Police Tape Crime Tape

ACCPD’s investigation was aided by the community which “came forward with details about the incident,” according to the release. 

In a Baldwin County Superior courtroom on the morning of June 14, enough evidence was presented to warrant a trial involving Baldwin County resident, Marcus Lillard, to be moved forward to a grand jury, according to a report from 13WMAZ.

Lillard, 41, is being charged with murder, aggravated assault and concealing the death of another, all regarding the death of University of Georgia entomology professor, Marianne Shockley, which occurred in the early hours of May 12 at the home of Clark Heindel, 69, in Milledgeville.

Marcus Lillard mug

Marcus Lillard was indicted on four counts, including felony murder and concealing the death of another, for the killing of University of Georgia Professor Marianne Shockley.

Shockley was dead and bleeding from an apparent head wound when police arrived at the scene around 1 a.m. During questioning, Lillard said he thought Shockley had died from drowning and he and Hiendel had been performing CPR for about 45 minutes before Heindel made the 911 call.

During a brief break in questioning while police were still at the scene, Heindel fatally shot himself.

Chief Judge William A. Prior,Jr. of the Ocmulgee Judicial Circuit made the final ruling.

Georgia Bureau of Investigation special agent, Michael Maybin, presented evidence for the murder case against Lillard. Included in this evidence was Shockley’s autopsy report, in which rib fractures, bruising and evidence of strangulation support all three charges, according to 13WMAZ.

Franklin Hogue, Lillard's defense attorney, argued to throw out the murder claim against Lillard, stating that the strangulation may have been consensual if it occurred during sexual acts. Therefore, Shockley’s death may have been accidental, Hogue said.

Hogue also argued to throw out the charges of aggravated assault and concealing the death of another. With an accidental murder aggravated assault would no longer apply, he said, according to 13WMAZ. Also, Lillard’s phone records provide evidence that Lillard may not have been sure Shockley was dead shortly after her death.

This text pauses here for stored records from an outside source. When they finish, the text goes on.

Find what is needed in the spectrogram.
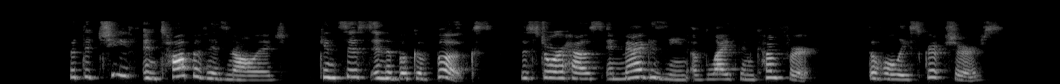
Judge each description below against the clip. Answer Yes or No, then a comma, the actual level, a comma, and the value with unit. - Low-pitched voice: No, very high, 280 Hz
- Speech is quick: No, average, 140 wpm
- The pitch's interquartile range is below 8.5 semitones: Yes, wide, 5.4 semitones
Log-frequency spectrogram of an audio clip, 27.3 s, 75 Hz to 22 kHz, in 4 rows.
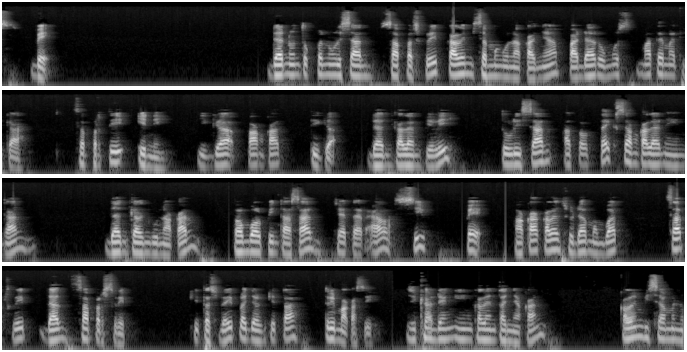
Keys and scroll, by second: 0.4 ctrl+shift+b, 6.3 Return, 8.8 3, 10.1 3, 11.4 shift+Left, 18.3 ctrl+shift+p.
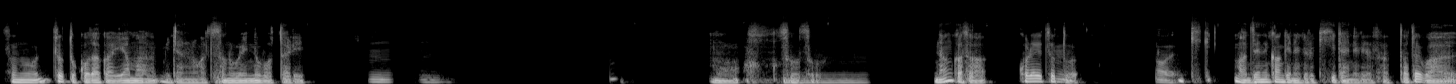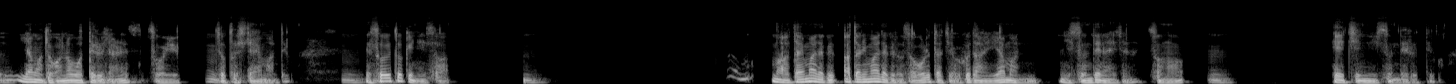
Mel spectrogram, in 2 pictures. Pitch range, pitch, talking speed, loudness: 80-110 Hz, 90 Hz, 285 characters per minute, -23 LUFS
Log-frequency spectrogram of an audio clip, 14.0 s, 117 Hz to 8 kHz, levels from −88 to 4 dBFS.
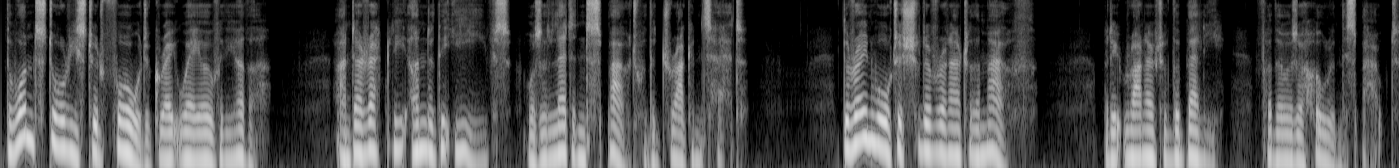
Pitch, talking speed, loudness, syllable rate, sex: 155 Hz, 210 wpm, -19 LUFS, 5.6 syllables/s, male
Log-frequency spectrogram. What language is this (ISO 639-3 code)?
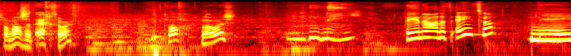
nld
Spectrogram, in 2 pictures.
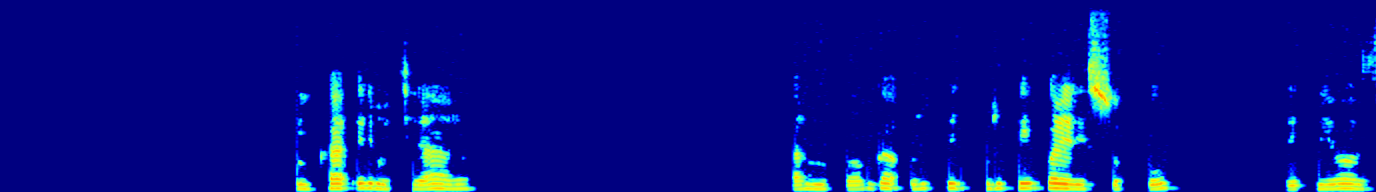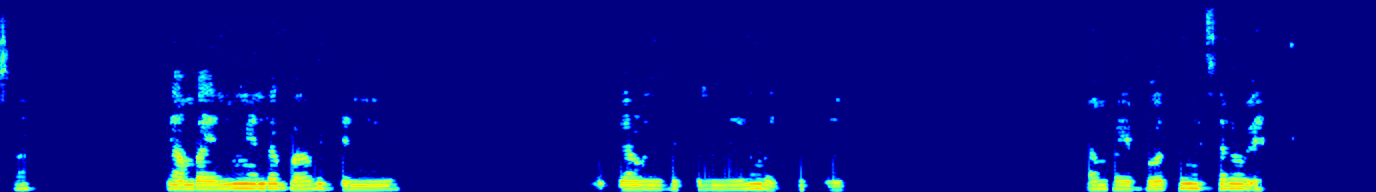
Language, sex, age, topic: Kinyarwanda, female, 36-49, agriculture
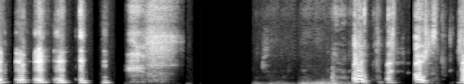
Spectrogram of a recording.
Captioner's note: laughter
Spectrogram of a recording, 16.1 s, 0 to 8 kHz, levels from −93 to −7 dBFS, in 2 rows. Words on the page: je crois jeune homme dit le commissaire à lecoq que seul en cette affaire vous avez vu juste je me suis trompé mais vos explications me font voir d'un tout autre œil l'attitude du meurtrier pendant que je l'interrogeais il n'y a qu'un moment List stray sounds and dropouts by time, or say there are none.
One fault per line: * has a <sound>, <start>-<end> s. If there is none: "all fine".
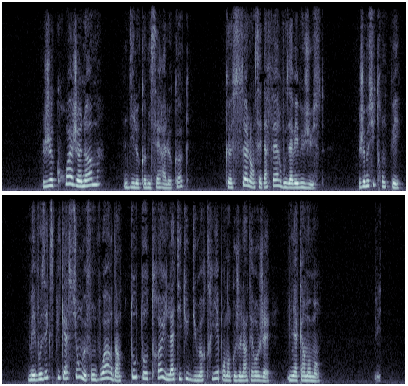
* has a laugh, 15.5-15.7 s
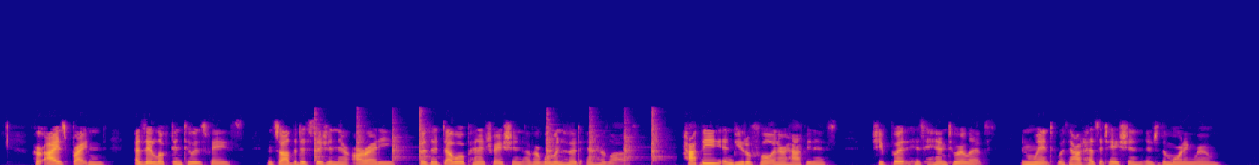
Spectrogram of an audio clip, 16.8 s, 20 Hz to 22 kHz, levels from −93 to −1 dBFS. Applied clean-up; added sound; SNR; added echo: none; Tools; 12 dB; none.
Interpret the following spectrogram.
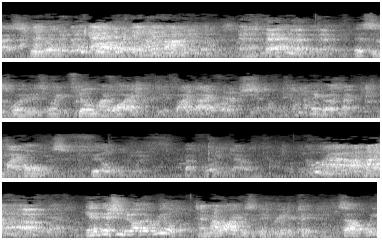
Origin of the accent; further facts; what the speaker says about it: Louisville, Kentucky, United States; I'm from Kentucky, of course, but Louisville.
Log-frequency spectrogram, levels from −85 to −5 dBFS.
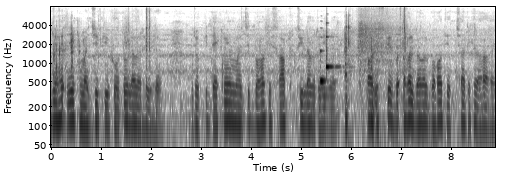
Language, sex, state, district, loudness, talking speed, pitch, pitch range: Hindi, male, Madhya Pradesh, Katni, -23 LUFS, 195 wpm, 110 Hz, 105-120 Hz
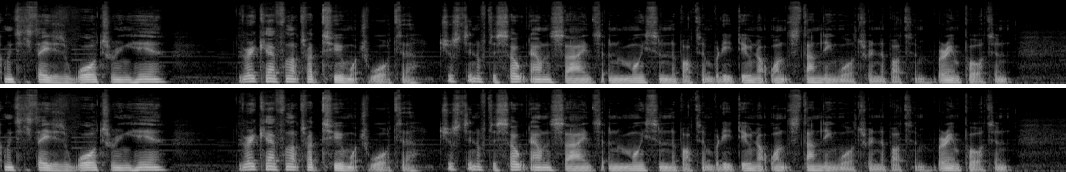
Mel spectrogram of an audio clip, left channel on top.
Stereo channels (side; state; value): both; identical; correlation 1.00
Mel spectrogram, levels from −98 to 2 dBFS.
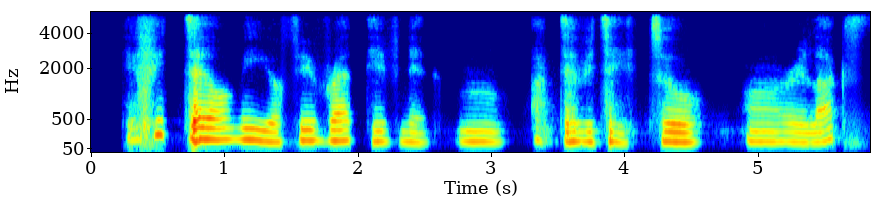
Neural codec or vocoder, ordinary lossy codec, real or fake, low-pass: codec, 24 kHz, 0.5 kbps, DualCodec; none; fake; 5.4 kHz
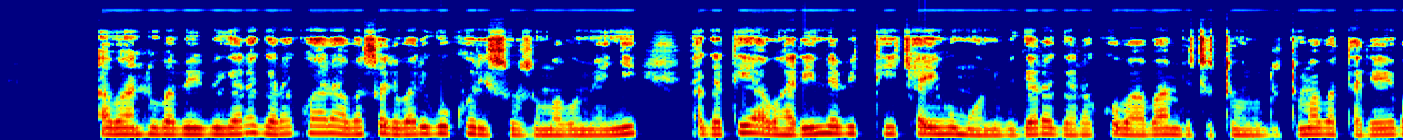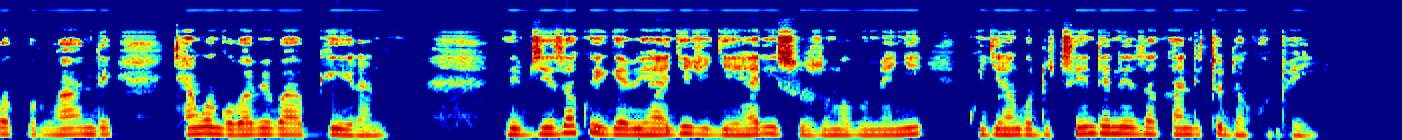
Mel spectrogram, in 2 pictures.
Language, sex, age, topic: Kinyarwanda, female, 25-35, education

Hogue said that Lillard, the defense, plans on pleading “not guilty.”

Investigations surrounding the murder, including blood tests, are ongoing.